How Sportsbooks Make Money


A sportsbook is a gambling establishment that accepts wagers on various sporting events. These bets can be placed by telephone, Internet, or at the venue itself. They can be made on a variety of things, from who will win the game to how many points or goals will be scored. In some countries, sports betting is legal, while in others it is not. It is important to know your country’s laws and regulations before making a bet. You should also consult a lawyer or an attorney who is experienced in iGaming to make sure that you are aware of all the rules and regulations that may apply to your situation.

Before placing a bet, it is a good idea to check out the sportsbook’s website and review its terms of service. The site should be easy to navigate and provide clear information about the types of wagers that can be placed. It should also have a secure environment to protect its customers’ personal and financial information. You should also ensure that the site has a reputation for being honest and reliable.

The number of wagers a sportsbook will take in will vary depending on the season and type of event. For example, during the Super Bowl, a sportsbook will take more wagers than it would during a regular football game. The peaks and valleys of betting activity can create cash flow problems for a sportsbook. Using a pay-per-head (PPH) solution can help you avoid these problems and keep your business profitable year-round.

Sportsbooks make money by collecting a percentage of losing bets, called the vig or juice. This is a necessary cost of doing business that helps cover overhead costs like rent, utilities, payroll, and software. Generally, the higher the vig rate, the faster the sportsbook will turn a profit.

Another way that sportsbooks make money is by setting odds for their games. This is a process that requires a lot of research and analysis, but it can be done efficiently. The most important thing is to set the odds correctly, which means getting them in line with what other sportsbooks are offering. For example, a standard NFL point spread should be -110, not -112.

A sportsbook’s odds are determined by the amount of money that is expected to be wagered on each team. This figure is calculated by taking into account the probability that the team will win and the number of total points the game will have. Ideally, the point spread should be balanced to ensure that all bets are profitable. However, this is not always the case and the odds are sometimes inflated in order to attract bettors.
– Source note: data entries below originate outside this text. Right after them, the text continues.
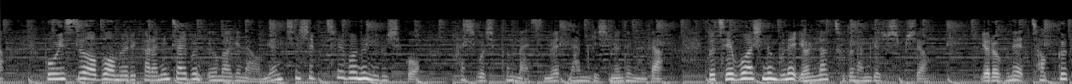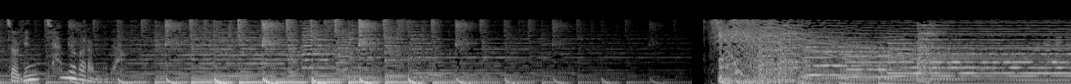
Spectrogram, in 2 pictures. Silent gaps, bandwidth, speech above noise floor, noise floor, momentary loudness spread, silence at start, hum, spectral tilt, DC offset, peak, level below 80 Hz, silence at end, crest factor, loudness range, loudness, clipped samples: none; 8.8 kHz; 28 dB; -48 dBFS; 14 LU; 0 s; none; -5 dB/octave; under 0.1%; -4 dBFS; -32 dBFS; 0 s; 16 dB; 6 LU; -21 LUFS; under 0.1%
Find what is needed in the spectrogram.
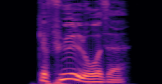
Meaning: inflection of gefühllos: 1. strong/mixed nominative/accusative feminine singular 2. strong nominative/accusative plural 3. weak nominative all-gender singular
- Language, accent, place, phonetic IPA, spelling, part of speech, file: German, Germany, Berlin, [ɡəˈfyːlˌloːzə], gefühllose, adjective, De-gefühllose.ogg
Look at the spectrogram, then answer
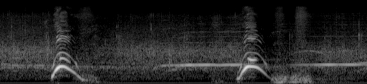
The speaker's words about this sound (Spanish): Yo quiero saber dónde están aquí las que dicen gracias, Señor. Por sostenerme, dale un aplauso fuerte. Fuerte al Señor.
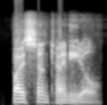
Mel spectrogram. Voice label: "bicentennial", American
Some states have legalized sports betting, while others are in the process of doing so. The Supreme Court’s ruling on PASPA has paved the way for brick-and-mortar casinos, racetracks, and retail locations to begin accepting legal wagers on pro and college sports. In the future, sportsbooks will be available in even more states.